ROMANS: All right. Marine Corps investigators trying to determine what caused a C-130 plane to suddenly depressurize in flight with 46 service members on board. Officials say it happened at 21,000 feet. Five crew members had to be treated for decompression sickness. It's the second incident this summer involving a military plane. Last month, 15 marines and a navy corpsman were killed when their KC-130 aircraft crashed in a field in Mississippi.

BRIGGS: The Secret Service is investigating comments made on line by a Missouri state lawmaker who said she hoped President Trump would be assassinated. The comment from Democratic State Senator Maria Chappelle-Nadal has been since deleted. And she has apologized, claiming her comment was born of frustration with the current political climate.

Missouri lawmakers, including Democratic Senator Claire McCaskill, are calling for Chappelle-Nadal's resignation. No place for comments like that.

ROMANS: All right. Let's get a check on CNN "Money Stream" this morning.

Global stock markets lower after the Dow had its biggest decline in three months. U.S. stocks fell over political concerns and some disappointing earnings. All three major indices losing at least 1 percent.

You know, it got up to a rough start as business leaders broke up with the president, the business president, putting his pro-growth agenda at risk. The initial sell-off began on rumors that Gary Cohn, Trump's economic adviser, would resign. They fell further after some big-name earnings disappointed. Yet, Walmart fell 2 percent, sales rose but largely because of discounts squeezing margins.

But the market hit the lowest spot after the Barcelona attack. That news hit airline stocks particularly hard. The sector was one of the worst performers on the day.

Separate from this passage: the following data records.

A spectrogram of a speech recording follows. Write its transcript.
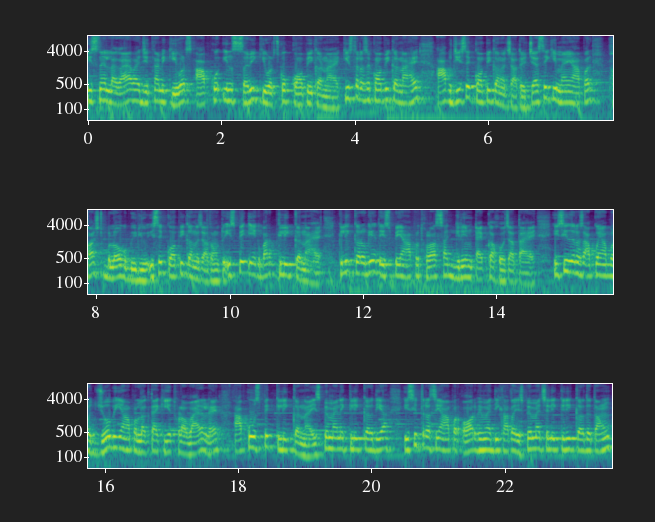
इसने लगाया हुआ है जितना भी कीवर्ड्स आपको इन सभी कीवर्ड्स को कॉपी करना है। किस तरह से कॉपी करना है, आप जिसे कॉपी करना चाहते हो। जैसे कि मैं पर फ़र्स्ट ब्लॉग वीडियो, इसे कॉपी करना चाहता हूँ तो इस पर एक बार क्लिक करना है। क्लिक करोगे तो इस पर यहाँ पर थोड़ा सा ग्रीन टाइप का हो जाता है। इसी तरह से आपको यहाँ पर जो भी यहाँ पर लगता है कि ये थोड़ा वायरल है, आपको उस पर क्लिक करना है। इस पर मैंने क्लिक कर दिया। इसी तरह से यहाँ पर और भी मैं दिखाता हूँ। इस पर मैं चलिए क्लिक कर देता हूँ।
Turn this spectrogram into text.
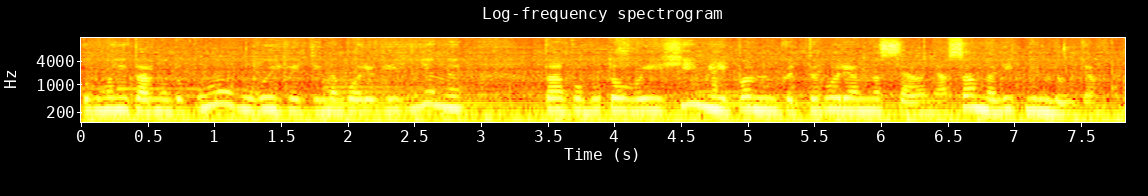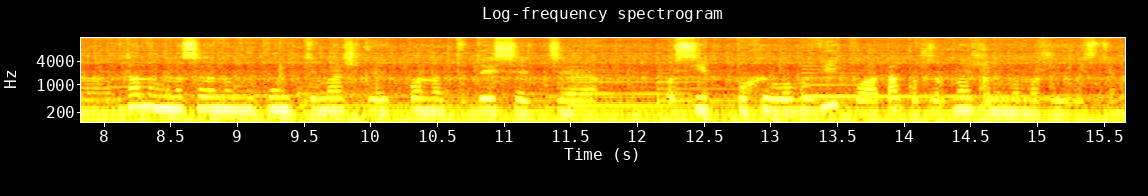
гуманітарну допомогу у вигляді наборів гігієни та побутової хімії певним категоріям населення, а саме літнім людям. В даному населеному пункті мешкають понад 10 е, осіб похилого віку, а також з обмеженими можливостями.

Ford will pay up to $10 million to settle a federal investigation. The charge: harassment of women and black employees. The Equal Employment Opportunity Commission says it found proof, proof of harassment at two Illinois plants and that the company retaliated against employees who complained. Ford does not admit fault but it agrees to make the payments to avoid an extended dispute.

Former Corinthian College students could get $183 million in debt relief. Forty-one student borrowers were hit by predatory lending scheme at the college. Now, the Consumer Financial Protection Bureau has reached a settlement with the firm that funded those loans, alleging it offered high-interest rates to students it knew would default. Corinthian was one of the largest for-profit colleges in the U.S. It closed in 2015 after the government accused it of misleading students by overstating job placement rates.

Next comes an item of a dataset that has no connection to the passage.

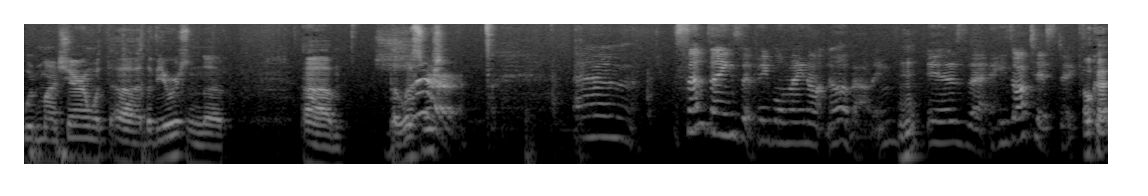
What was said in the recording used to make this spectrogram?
wouldn't mind sharing with uh, the viewers and the um, the listeners? Um, some things that people may not know about him Mhm. is that he's autistic. Okay,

BRIGGS: All right. Much to get to next hour, the latest on the Barcelona terror attack and President Trump coming under fire from Republican senators in the South.

EARLY START continues right now.


BRIGGS: Terror in Spain. Right now, the attacker still on the run after speeding a car through a busy tourist area. More than a dozen are dead as police foil a second attack. We'll have a live report moments away.

ROMANS: And President Trump responds to the terror attack with a debunked myth days after saying he waits for facts. Why peddle a fake anecdote that's essentially a lie?

Good morning, and welcome to EARLY START. I'm Christine Romans.

BRIGGS: And I'm Dave Briggs. It's Friday, August 18th, 5:00 a.m. in the East, 11:00 a.m. in Barcelona.

That's where we begin with the manhunt underway for the driver who plowed into pedestrians, zigging and zagging through a crowd at Barcelona street in a deadly terror rampage. Officials now say police foiled a second attack hours later in the coastal town of Cambrils, some 70 miles away. Five terrorists killed there in a shoot-out with police.

ROMANS: Again, this video you're watching is incredibly graphic. Just so sad. You know, this all started around 5:00 p.m. local time Thursday, in one of Barcelona's most popular tourist districts. Thirteen people were killed. At least 100 injured when the van drove into the crowd.

ISIS claims the attackers were soldiers of the Islamic state. And in a bizarre twist, a house explosion in another town the night before is linked to those attacks.